We’re happy to announce the publication of BioScope vol. 11. no. 1.
This special issue is a step towards mapping a different landscape. It features filmmakers from Afghanistan, Bangladesh, Bhutan, India, Myanmar, Sri Lanka and Pakistan working in fiction and, in a few instances, documentary cinema, with feature-length and short films. The focus and scope are resolutely contemporary and pan-South Asian, foregrounding directors who emerged from the early 2000s and where the term ‘regional cinema’ refers not, as is habitually the case in discussions of Indian cinema, to films in an Indian language other than Hindi, but to the variety of cinemas made in the countries that make up South Asia, as defined by the South Asian Association for Regional Cooperation (SAARC) and People’s SAARC. We use the term ‘region’ here much in the way it applies in histories of Chinese, Arab, African or Latin American cinemas, to demarcate a geographical area that, while inhabited by diverse linguistic, ethnic and religious communities, shares a history of British colonial occupation.
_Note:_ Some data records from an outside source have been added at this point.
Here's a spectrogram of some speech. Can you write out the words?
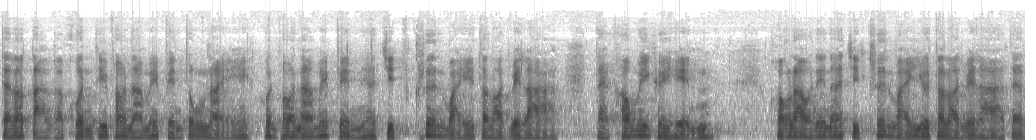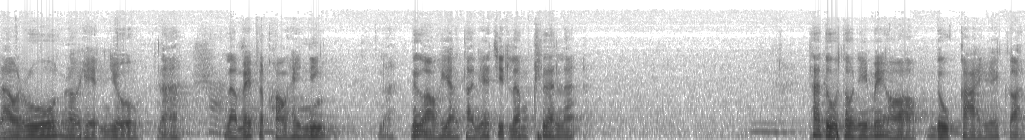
แต่เราต่างกับคนที่ภาวนาไม่เป็นตรงไหน คนภาวนาไม่เป็นเนี่ยจิตเคลื่อนไหวตลอดเวลา แต่เขาไม่เคยเห็นของเราเนี่ยนะจิตเคลื่อนไหวอยู่ตลอดเวลา แต่เรารู้เราเห็นอยู่นะค่ะ เราไม่ประคองให้นิ่งนะนึกออกหรือยังตอนนี้จิตเริ่มเคลื่อนแล้ว ถ้าดูตรงนี้ไม่ออกดูกายไว้ก่อน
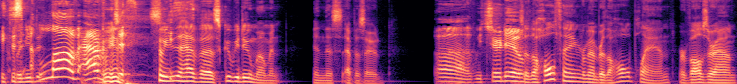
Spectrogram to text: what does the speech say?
take this. we need to- love we, averages. we need to have a Scooby Doo moment in this episode. uh, we sure do. So the whole thing, remember, the whole plan revolves around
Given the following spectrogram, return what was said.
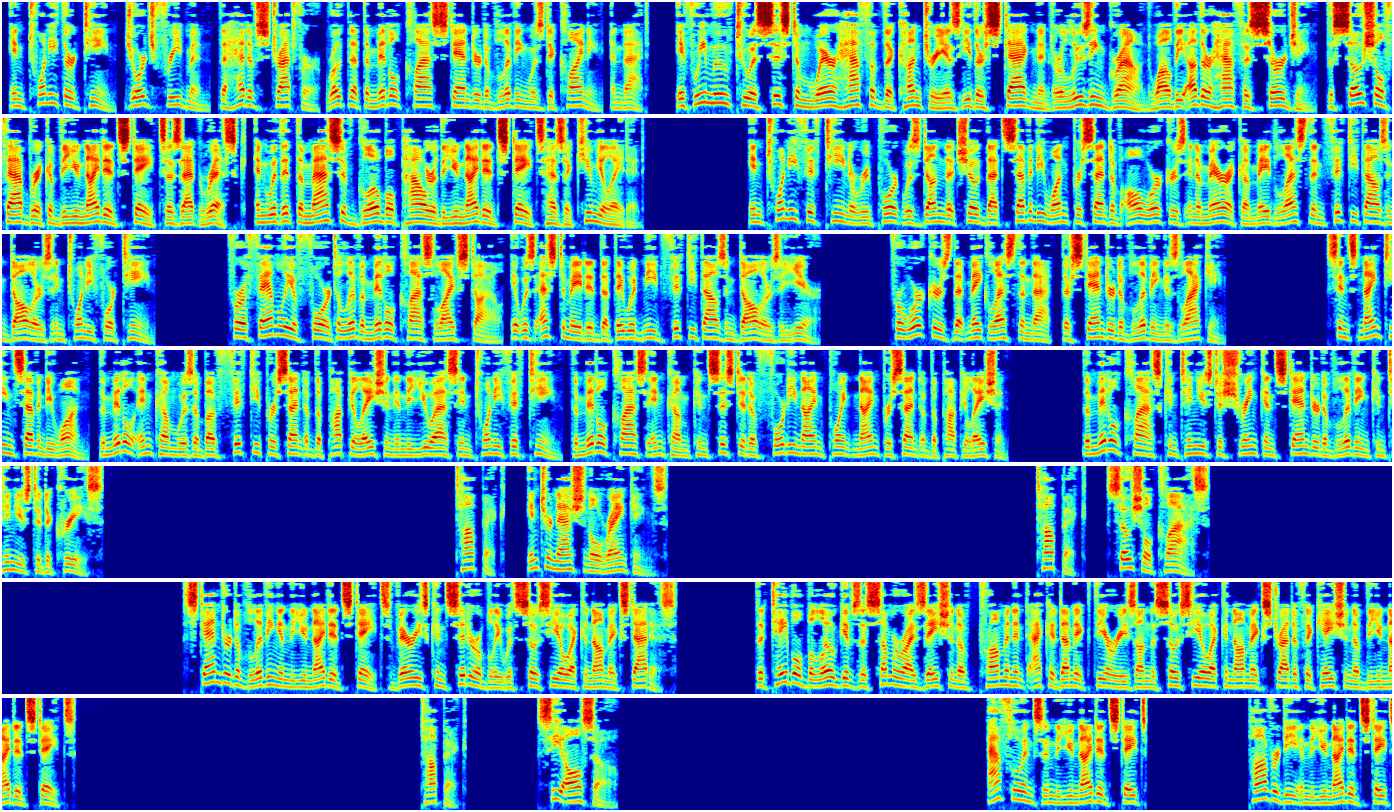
In 2013, George Friedman, the head of Stratfor, wrote that the middle-class standard of living was declining, and that, If we move to a system where half of the country is either stagnant or losing ground while the other half is surging, the social fabric of the United States is at risk, and with it the massive global power the United States has accumulated." In 2015 a report was done that showed that 71% of all workers in America made less than $50,000 in 2014. For a family of four to live a middle-class lifestyle, it was estimated that they would need $50,000 a year. For workers that make less than that, their standard of living is lacking. Since 1971, the middle income was above 50% of the population in the U.S. In 2015, the middle class income consisted of 49.9% of the population. The middle class continues to shrink and standard of living continues to decrease. International rankings Topic: Social class Standard of living in the United States varies considerably with socioeconomic status. The table below gives a summarization of prominent academic theories on the socioeconomic stratification of the United States. See also Affluence in the United States Poverty in the United States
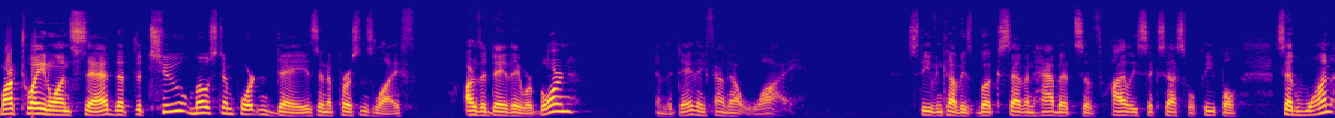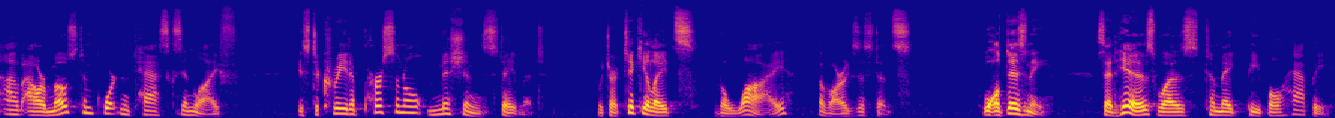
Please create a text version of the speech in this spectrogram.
Mark Twain once said that the two most important days in a person's life are the day they were born and the day they found out why. Stephen Covey's book, Seven Habits of Highly Successful People, said one of our most important tasks in life is to create a personal mission statement which articulates the why of our existence. Walt Disney said his was to make people happy.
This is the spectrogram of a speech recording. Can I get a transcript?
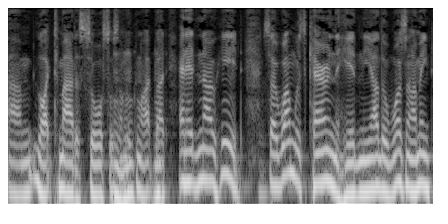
um, like tomato sauce or something Mm-hmm. like that, and had no head. So one was carrying the head, and the other wasn't. I mean,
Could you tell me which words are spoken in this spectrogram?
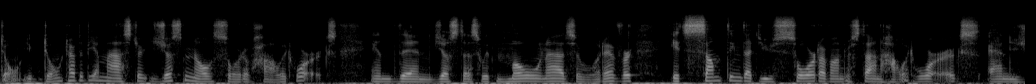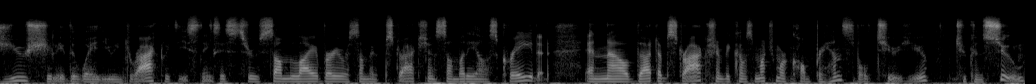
don't you don't have to be a master you just know sort of how it works. And then just as with monads or whatever it's something that you sort of understand how it works. And usually the way you interact with these things is through some library or some abstraction somebody else created. And now that abstraction becomes much more comprehensible to you to consume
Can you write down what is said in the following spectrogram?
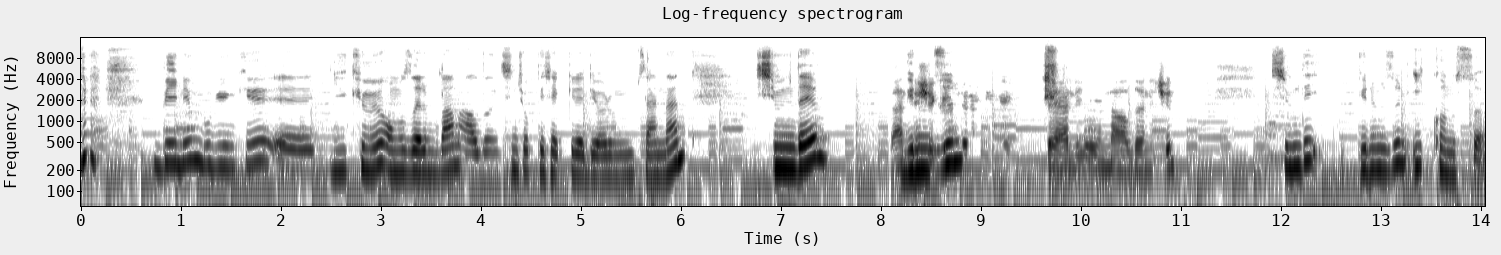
Benim bugünkü e, yükümü omuzlarımdan aldığın için çok teşekkür ediyorum senden. Şimdi ben günümüzün... teşekkür ederim değerli yayını aldığın için. Şimdi günümüzün ilk konusu.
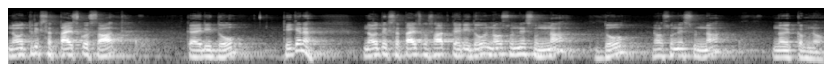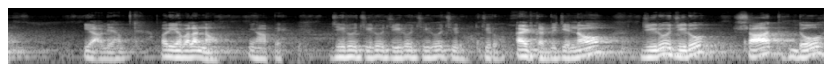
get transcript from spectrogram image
नौ तरीक सत्ताईस को सात, कैरी दो, ठीक है ना? नौ तरीक सत्ताईस को सात, कैरी दो, नौ शून्य शून्य दो, नौ शून्य शून्य, नौ एकम नौ। ये आ गया। और यह वाला नौ, यहाँ पे। Zero zero zero zero zero zero. Add कर दीजिए नौ, ज़ीरो ज़ीरो, सात, दो,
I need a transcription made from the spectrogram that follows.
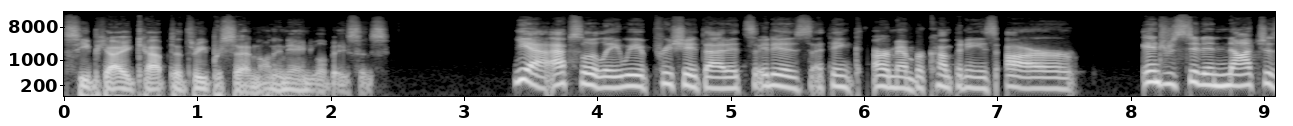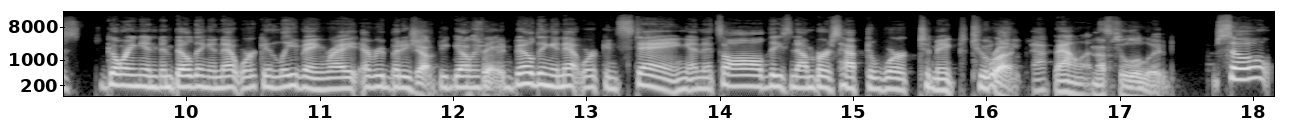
CPI capped at 3% on an annual basis. Yeah, absolutely. We appreciate that. It's it is. I think our member companies are interested in not just going in and building a network and leaving, right? Everybody should yeah, be going right. and building a network and staying. And it's all these numbers have to work to make to right. achieve that balance. Absolutely. So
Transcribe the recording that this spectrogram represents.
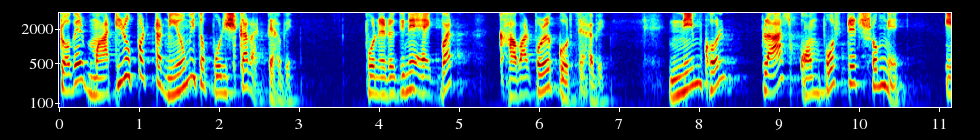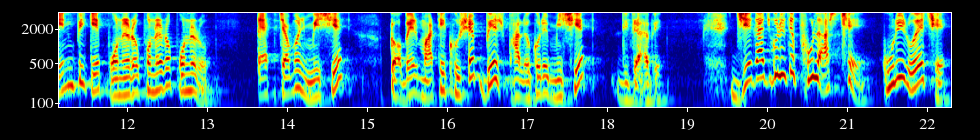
টবের মাটির ওপরটা নিয়মিত পরিষ্কার রাখতে হবে। পনেরো দিনে একবার খাবার প্রয়োগ করতে হবে। নিমখোল প্লাস কম্পোস্টের সঙ্গে এনপিকে পনেরো পনেরো পনেরো এক চামচ মিশিয়ে টবের মাটি খুশে বেশ ভালো করে মিশিয়ে দিতে হবে। যে গাছগুলিতে ফুল আসছে, কুঁড়ি রয়েছে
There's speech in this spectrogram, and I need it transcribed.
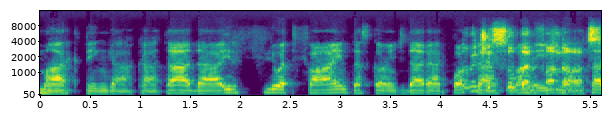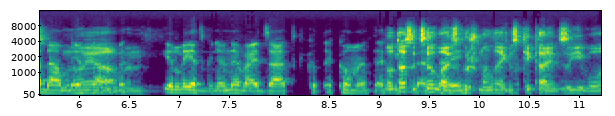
mārketingā kā tādā. Ir ļoti fini tas, ko viņš dara ar podkāstu. Nu, viņš ir super fanāts. Tādām nu, lietām, jā, man... ir lietas, ka viņam nevajadzētu komentēt. Nu, tas ir cilvēks, arī. kurš man liekas tikai dzīvo,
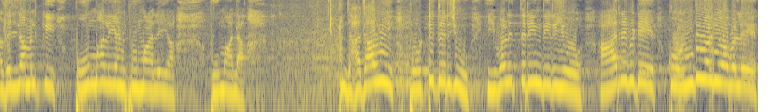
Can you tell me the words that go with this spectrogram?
അതെല്ലാം എനിക്ക് പൂമാലയാണ് പൂമാലയ പൂമാല രാജാവ് പൊട്ടിത്തെറിച്ചു. ഇവൾ തിരിയോ? ആരെവിടെ കൊണ്ടുവരൂ അവളെ?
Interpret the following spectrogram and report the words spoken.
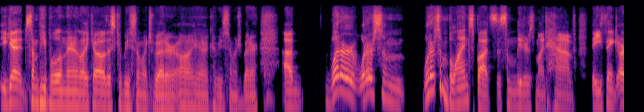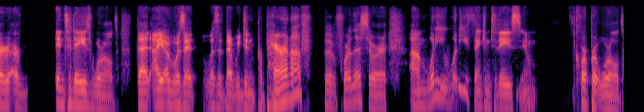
you get some people in there like, oh, this could be so much better. Oh yeah, it could be so much better. Um, what are what are some what are some blind spots that some leaders might have that you think are, are in today's world that I was it was it that we didn't prepare enough for this or um, what do you what do you think in today's you know corporate world?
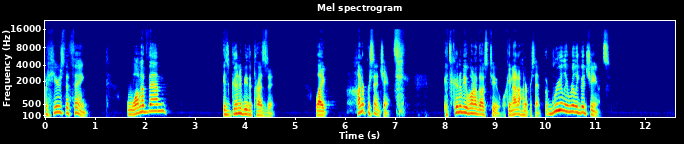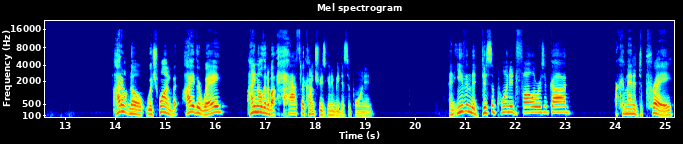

In this sense, regional cinema points to a cluster of national cinemas that have to contend with Hindi cinema’s invasive operation, both legitimate and pirate. However, as we hope it will become apparent from both the essays and the interviews included in the Fieldwork section of this issue, neither Bollywood nor Hindi cinema delimit the channels which connect contemporary women filmmakers across South Asia.
Introduction: Why a Special Issue on Women’s Cinema?
Behind the Scenes: The Women Filmmakers of New Pakistani Cinema
Interrogating Patriarchy: Transgressive Discourses of ‘F-Rated’ Independent Hindi Films
Ashvin Immanuel Devasundaram
‘Camera Obscura’ to ‘Camera Dentata’: Women Directors and the Politics of Gender in Malayalam Cinema
Meena T. Pillai
Whose Gaze? Stories Told between Kabul, Herat and Berlin
Contemporary Women Filmmakers in Myanmar: Reflections on a Visit in February 2019
Interview with Rubaiyat Hossain
Interview with Dechen Roder
Interview with Lanka Bandaranayake
Book review: S. A. Chatterji, Filming Reality: The Independent Documentary Movement in India, K. P. Jayasankar & A. Monteiro, A Fly in the Curry: Independent Documentary Film in India and A. Sharma, Documentary Films in India: Critical Aesthetics at Work
Book review: Ronak Kapadia, Insurgent Aesthetics: Security and the Queer Life of the Forever War